WASHINGTON D.C. – President Obama's Secretary for Health and Human Services--Sylvia Matthews Burwell--joined the Director of National Drug Control Policy on a conference call with reporters Tuesday, announcing the White House is earmarking more than one billion dollars in Fiscal Year 2017 for the treatment of opioid addiction--which has reached crisis levels in the United States.
Many opioid users start with prescription painkiller abuse and then move on to heroin, which is in the same class of drugs and produces a similar, euphoric high.
New data released by the Centers for Disease Control showed 28,648 deaths in 2014 related to prescription medication or heroin overdoses.

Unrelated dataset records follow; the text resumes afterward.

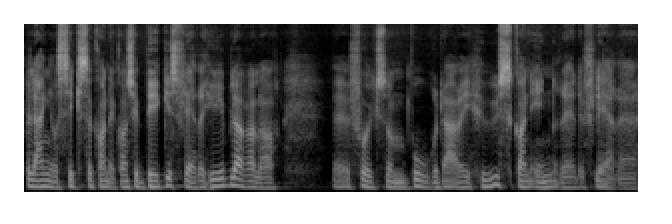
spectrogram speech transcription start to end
på lengre sikt så kan det kanskje bygges flere hybler, eller eh, folk som bor der i hus, kan innrede flere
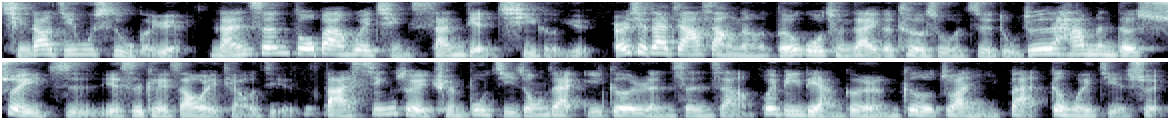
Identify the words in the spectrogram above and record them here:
请到几乎十五个月，男生多半会请三点七个月，而且再加上呢，德国存在一个特殊的制度，就是他们的税制也是可以稍微调节的，把薪水全部集中在一个人身上，会比两个人各赚一半更为节税。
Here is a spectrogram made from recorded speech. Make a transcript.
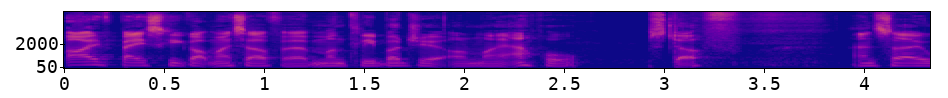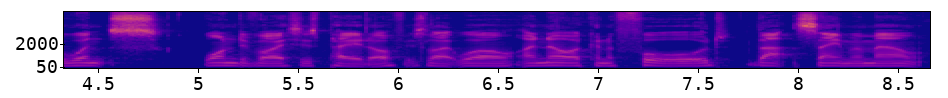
I've basically got myself a monthly budget on my Apple stuff, and so once one device is paid off, it's like, well, I know I can afford that same amount.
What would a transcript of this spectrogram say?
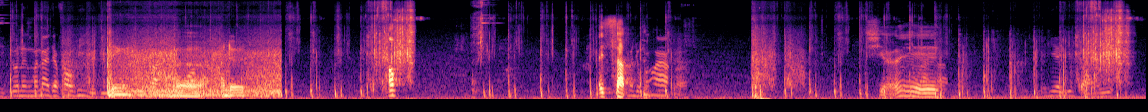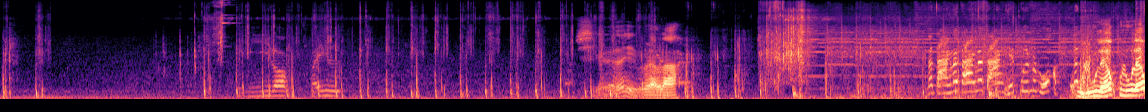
อีกตัวหนึ่งมันน่าจะเฝ้าพี่อยู่ดี Thing. Uh, under. เอ้า ไอสัตว์มันอยู่ข้างล่างเหรอเฉยเอ้ยไอ้เฮียยี่สิบสองวิมีหรอกไปคือเฉยเวลาเวลาหน้าต่างหน้าต่างหน้าต่างเห็นปืนมันโผล่กูรู้แล้วกูรู้แล้ว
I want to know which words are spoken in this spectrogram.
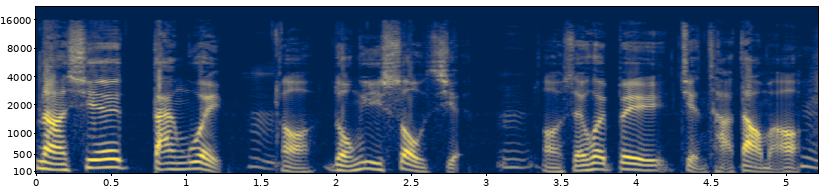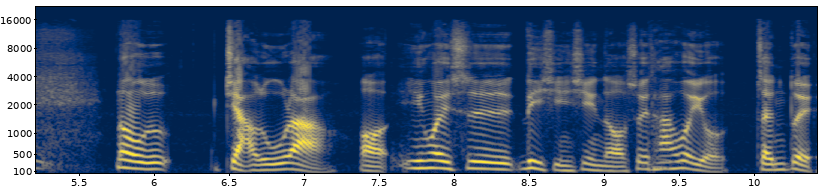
哪些单位哦容易受检？嗯哦，谁会被检查到嘛？哦，那我。假如啦，哦，因为是例行性的哦，所以它会有针对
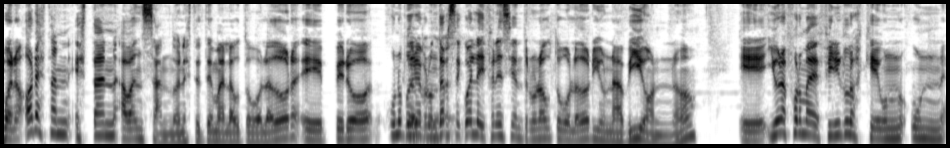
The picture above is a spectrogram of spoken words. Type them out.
Bueno, ahora están, están avanzando en este tema del autovolador, eh, pero uno podría preguntarse cuál es la diferencia entre un autovolador y un avión, ¿no? Eh, y una forma de definirlo es que un, un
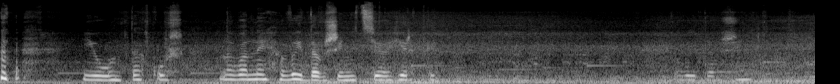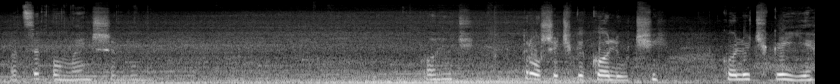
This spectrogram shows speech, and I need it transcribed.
І он також. Ну вони видовжені, ці огірки. Видовжені. А це поменше буде. Колючі. Трошечки колючі. Колючки є.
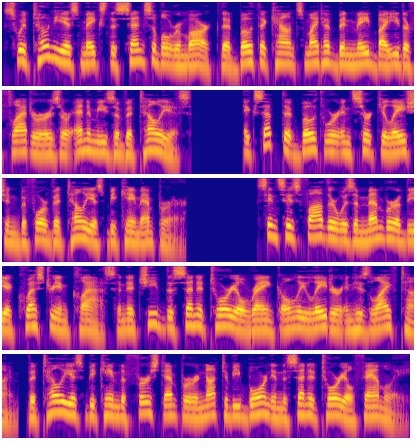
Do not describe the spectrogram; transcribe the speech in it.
Suetonius makes the sensible remark that both accounts might have been made by either flatterers or enemies of Vitellius—except that both were in circulation before Vitellius became emperor. Since his father was a member of the equestrian class and achieved the senatorial rank only later in his lifetime, Vitellius became the first emperor not to be born in the senatorial family.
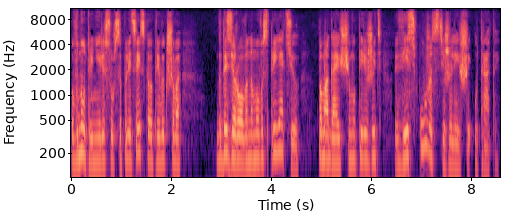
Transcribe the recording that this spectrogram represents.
внутренние ресурсы полицейского, привыкшего к дозированному восприятию — помогающему пережить весь ужас тяжелейшей утраты.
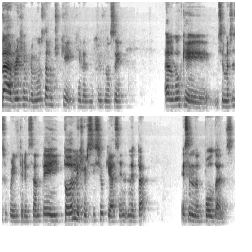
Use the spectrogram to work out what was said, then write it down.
ah, por ejemplo, me gusta mucho que, que las mujeres, no sé, algo que se me hace súper interesante y todo el ejercicio que hacen, neta, es en el pole dance.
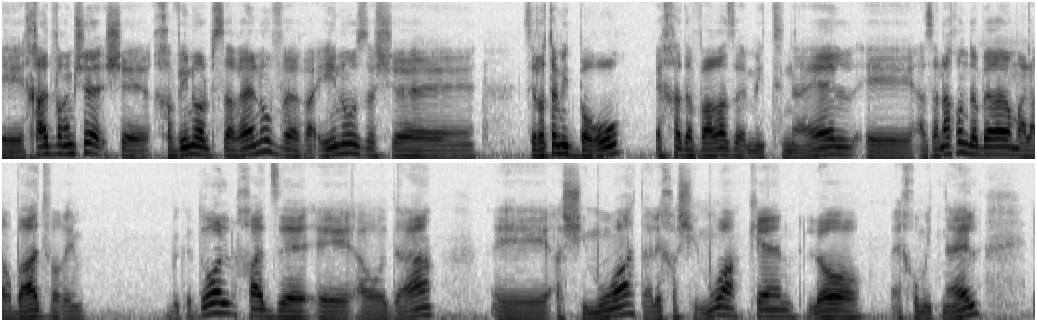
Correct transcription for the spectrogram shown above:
אחד הדברים ש, שחווינו על בשרנו וראינו זה שזה לא תמיד ברור איך הדבר הזה מתנהל, אז אנחנו נדבר היום על ארבעה דברים בגדול, אחד זה ההודעה. Uh, השימוע, תהליך השימוע, כן, לא, איך הוא מתנהל. Uh,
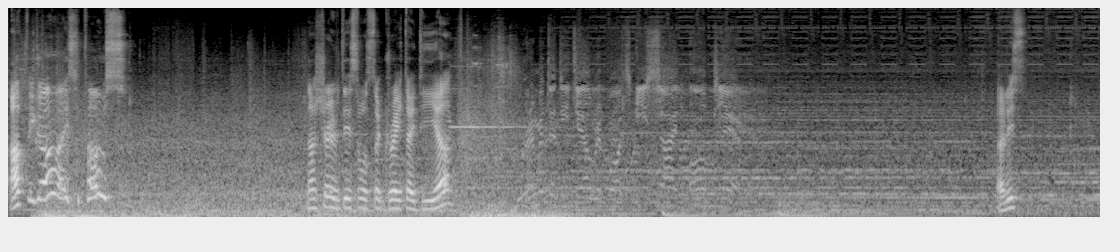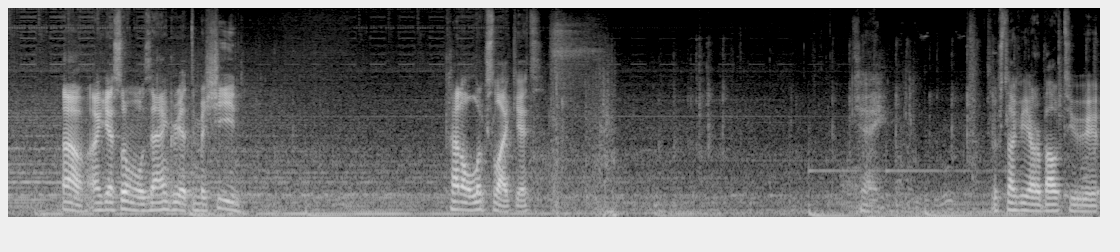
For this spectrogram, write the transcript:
Up we go, I suppose. Not sure if this was a great idea. At least. Oh, I guess someone was angry at the machine. Kinda looks like it. Okay. Looks like we are about to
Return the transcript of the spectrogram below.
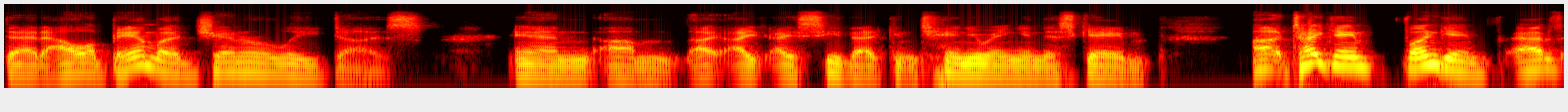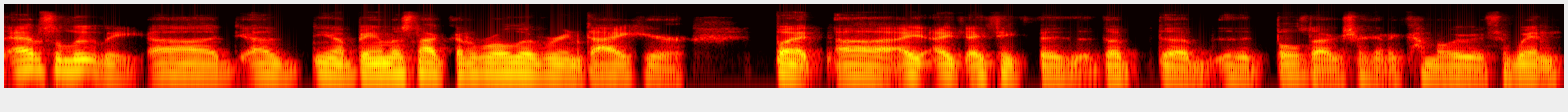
that Alabama generally does, and um, I, I, I see that continuing in this game. Uh, tight game, fun game, Abs- absolutely. Uh, uh, you know, Bama's not going to roll over and die here, but uh, I, I think the, the the the Bulldogs are going to come away with a win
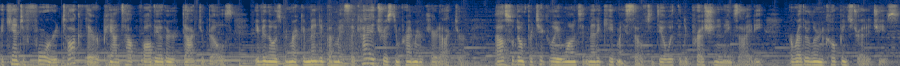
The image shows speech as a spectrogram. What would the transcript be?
I can't afford talk therapy on top of all the other doctor bills, even though it's been recommended by my psychiatrist and primary care doctor. I also don't particularly want to medicate myself to deal with the depression and anxiety. I rather learn coping strategies.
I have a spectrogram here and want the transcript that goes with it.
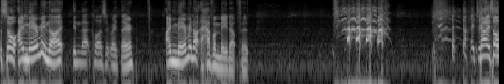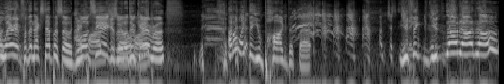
So I may or may not in that closet right there. I may or may not have a maid outfit. I just Guys, I'll wear it for the next episode. You I won't see it because we don't do hard. camera. I don't like that you pogged at that. I'm just You kidding. think you no no no.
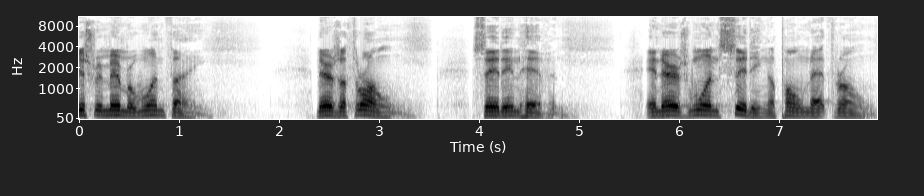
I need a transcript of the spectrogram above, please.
Just remember one thing. There's a throne set in heaven, and there's one sitting upon that throne.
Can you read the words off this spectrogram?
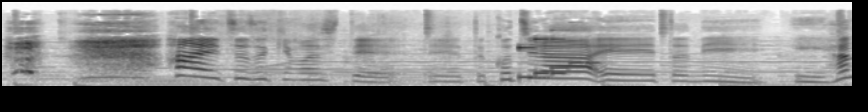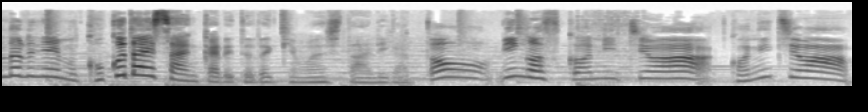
はい続きまして、えー、とこちらえっ、とね、えーハンドルネーム国大さんからいただきました。ありがとう。ミンゴスこんにちは。こんにちは。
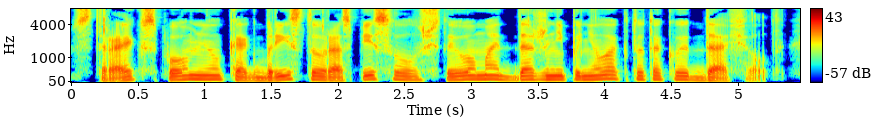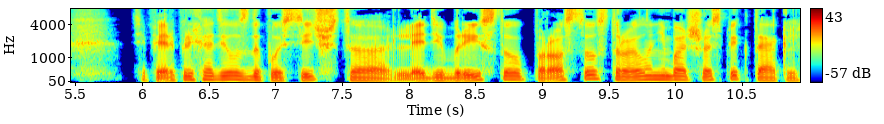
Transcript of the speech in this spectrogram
Страйк вспомнил, как Бристоу расписывал, что его мать даже не поняла, кто такой Даффилд. Теперь приходилось допустить, что леди Бристоу просто устроила небольшой спектакль,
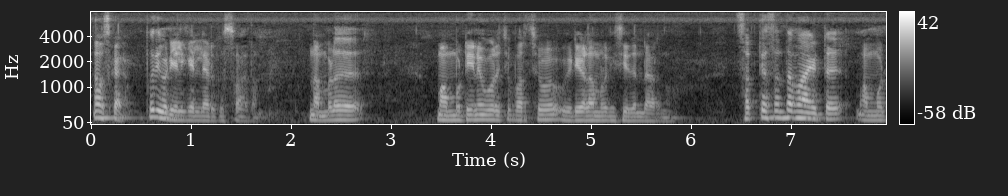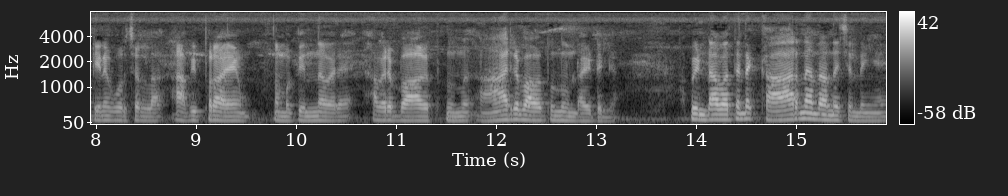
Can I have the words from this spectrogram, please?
നമസ്കാരം. പുതിയ വീഡിയോയിലേക്ക് എല്ലാവർക്കും സ്വാഗതം. നമ്മൾ മമ്മൂട്ടീനെ കുറിച്ച് കുറച്ച് വീഡിയോകൾ നമ്മൾ ചെയ്തിട്ടുണ്ടായിരുന്നു. സത്യസന്ധമായിട്ട് മമ്മൂട്ടീനെ കുറിച്ചുള്ള അഭിപ്രായം നമുക്ക് ഇന്നവരെ അവരുടെ ഭാഗത്തു നിന്ന് ആരുടെ ഭാഗത്തുനിന്നും ഉണ്ടായിട്ടില്ല. അപ്പോൾ ഉണ്ടാവാത്തതിന്റെ കാരണം എന്താണെന്ന് വെച്ചിട്ടുണ്ടെങ്കിൽ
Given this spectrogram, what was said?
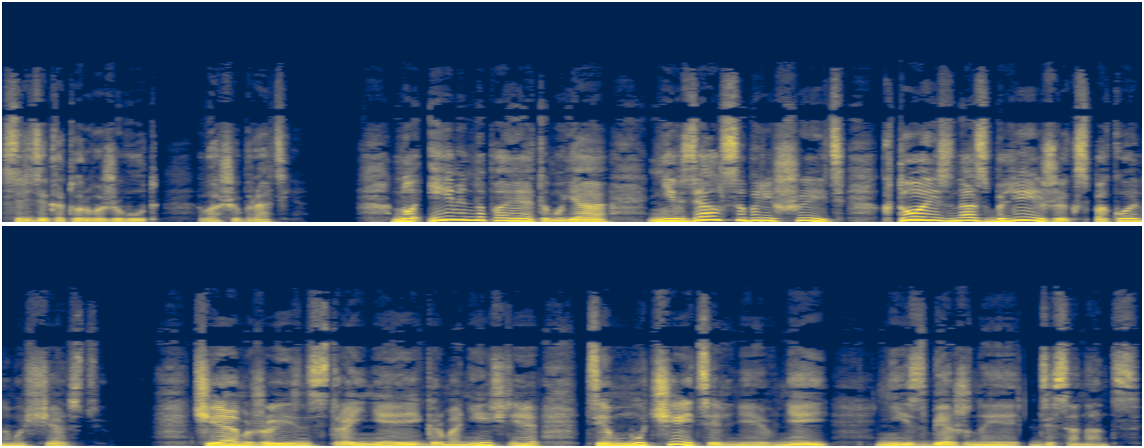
среди которого живут ваши братья. Но именно поэтому я не взялся бы решить, кто из нас ближе к спокойному счастью. Чем жизнь стройнее и гармоничнее, тем мучительнее в ней неизбежные диссонансы.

More people are fatally overdosing from opioids now than dying in motor vehicle accidents on an annual basis.
The Cabinet Secretary revealed Tuesday 2.2 million Americans need treatment for opioid addiction but only 1 million are currently receiving it.
President Obama had focused on the heroin crisis in his recent State of the Union and Secretary Burwell said Tuesday the Administration is "addressing the needs of the country at a certain moment in time."
PIX 11 News has been reporting on the opioid crisis since 2009, when we first looked at an alarming trend of heroin overdoses among high school students in Nassau and Suffolk counties. Our two part special report in October 2009, called "Heroin High," was honored with an Emmy award.
Since then, we have watched the prescription painkiller/heroin crisis explode in the five boroughs, especially Staten Island, as well as invading the Hudson Valley and many parts of New Jersey.
Our six-part series, "Heroin, A to Z," was broadcast in November 2014 and remains on our website at pix11.com/heroin.
At one point during Tuesday's telephone press conference, the New York Times asked Michael Botticelli, Director of National Drug Control Policy, and Secretary Burwell, if the Obama Administration felt any responsibility for the opioid crisis that intensified under its watch these last, 7 years. Director Botticelli responded that prescription drug use and overdoses were "actually down among youth."
Nationally, fatal heroin overdose rates tripled between 2011 and 2013.
4 in 5 heroin users START on the drug after using prescription painkillers first.
Pharmacies in New York State and New Jersey are now selling an antidote called naloxone (Narcan) over-the-counter--which can reverse a potentially fatal opioid overdose.